September 19, 2016

Truth and the Presidential Debates

Participants on The Diane Rehm Show discussed the upcoming presidential debate today. Longtime journalist Frank Sesno was asked  if it is the job of the moderator to challenge a candidate who has made a statement that is undeniably false. Sesno was emphatic in saying that it is not. Instead, that job should fall to the other candidate, though the moderator may make time available for a rebuttal by that other candidate.

The question was especially relevant after Matt Lauer failed to challenge Donald Trump when he asserted on NBC/MSNBC’s Commander-in-Chief Forum that he had always opposed the second Iraq War. It had widely been reported that Trump was for the war before he was against it.

If American presidential debates were real debates, of course, the moderator(s) would primarily be a timekeeper, and the candidates would be responsible for answering one another. Our debates are not real debates, though, and the moderator plays a more active role.

That said, if moderators challenged every falsehood put forward by candidates, they would probably consume more air time than the candidates themselves. Frank Sensno’s position is probably a good rule-of-thumb for normal presidential debates.

Alas, the 2016 debates are not going to be normal, To begin with, very little of what Donal Trump says is true. (See PoliticusUSA story here.) If the moderator were to try to keep the Republican candidate honest, the debate would become a dialogue between Trump and the moderator. Perhaps egregious lies—those undeniably identified as such beforehand—should be pointed out by the moderator. Let me suggest why.

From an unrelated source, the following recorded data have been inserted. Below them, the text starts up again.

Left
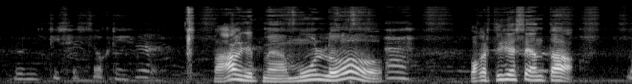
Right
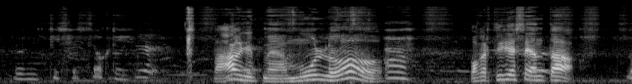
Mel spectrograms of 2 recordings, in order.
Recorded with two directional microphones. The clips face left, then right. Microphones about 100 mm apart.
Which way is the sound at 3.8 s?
45° right (ahead or behind).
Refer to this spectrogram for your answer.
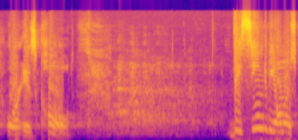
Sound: laughter

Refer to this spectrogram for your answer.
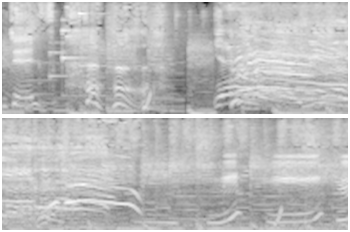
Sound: making happy sounds; groans

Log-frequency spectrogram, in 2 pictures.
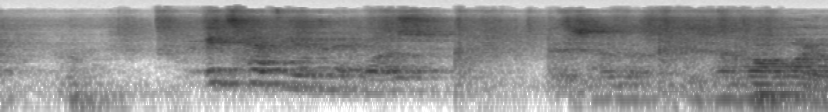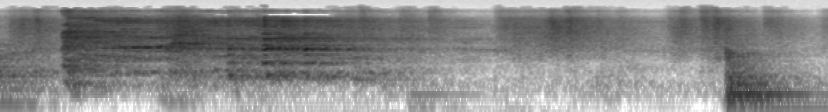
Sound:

A major feature that makes this presidential campaign abnormal is the fact that both major candidates are widely disliked and distrusted. It doesn’t matter if this state of affairs is justified; it is the way it is. If Trump tells an outright lie—odds are that this will happen one or more times in next week’s debate—having Hillary Clinton point out the untruthfulness is unlikely to be helpful because she herself is seen as untrustworthy. Trump can simply say something like “there you go again being negative” and largely get away with his mendacity.

If, on the other hand, the moderator, who is largely seen as neutral—this is perhaps not the case for regular Fox News viewers, but what are you going to do?—challenges a falsehood, doing so will have more credibility than if the task were left to the other candidate. Moderator intervention is likely to be particularly cogent for undecided voters who view both candidates negatively. I think such intervention is indicated in extreme cases.

Finally, it is important to point out that the Commander-in-Chief Forum was not a debate, even as they have developed in American presidential races. Hillary Clinton was not available to challenge Trump on his oft-repeated lie about his opposition to the Iraq War. Matt Lauer indeed failed to do his job, at least as I see it.

September 8, 2016

On Answering Debate Questions

Last night’s Commander-in-Chief Forum reminded me of my frustration in listening to answers given by candidates to questions asked by journalists. Candidates, of course, want to deflect criticism, attack the opponent, and push their own message, whether or not that message is related directly to the question asked. I doubt that candidates are going to change their behavior during the present campaign. Nevertheless, I want to offer my wish list of how I would like candidates to answer questions:
  1. Answer the question asked, not a variation of it or a related (or unrelated) question.
  2. If the question states or implies an assumption you think wrong, don’t answer the question. Explain why the assumption is wrong. Never try to answer “Have you stopped beating your wife/husband?”
  3. Except as noted above, don’t offer an opinion about the question.
  4. Give succinct answers. “Yes” or “no” is a fine answer to a yes-or-no question. Let the questioner ask for elaboration rather than offering it gratuitously.
  5. Don’t prattle on in hopes of consuming time or avoiding the next question.
  6. Unless it’s classified, tell the truth or refuse to answer the question. That a truthful answer will be embarrassing is not an excuse for not giving it. Think twice about becoming defensive, but a brief exculpatory statement is acceptable.
  7. It’s fair game to contrast yourself or your position to the opponent or the opponent’s position. Such an attack must be relevant to the question, however. Avoid gratuitous claims of competence or (especially) virtue.
  8. Avoid humor unless it is genuinely funny, relevant, and devastating. Usually, this means a line must have been devised in advance.
  9. Don’t start to answer a question in a way that you don’t know where you are going. If necessary, pause and think before beginning to answer.
  10. Respond to the opponent only if absolutely necessary. Lies, but not differences of opinion, need to be countered.

Am I missing any important rules?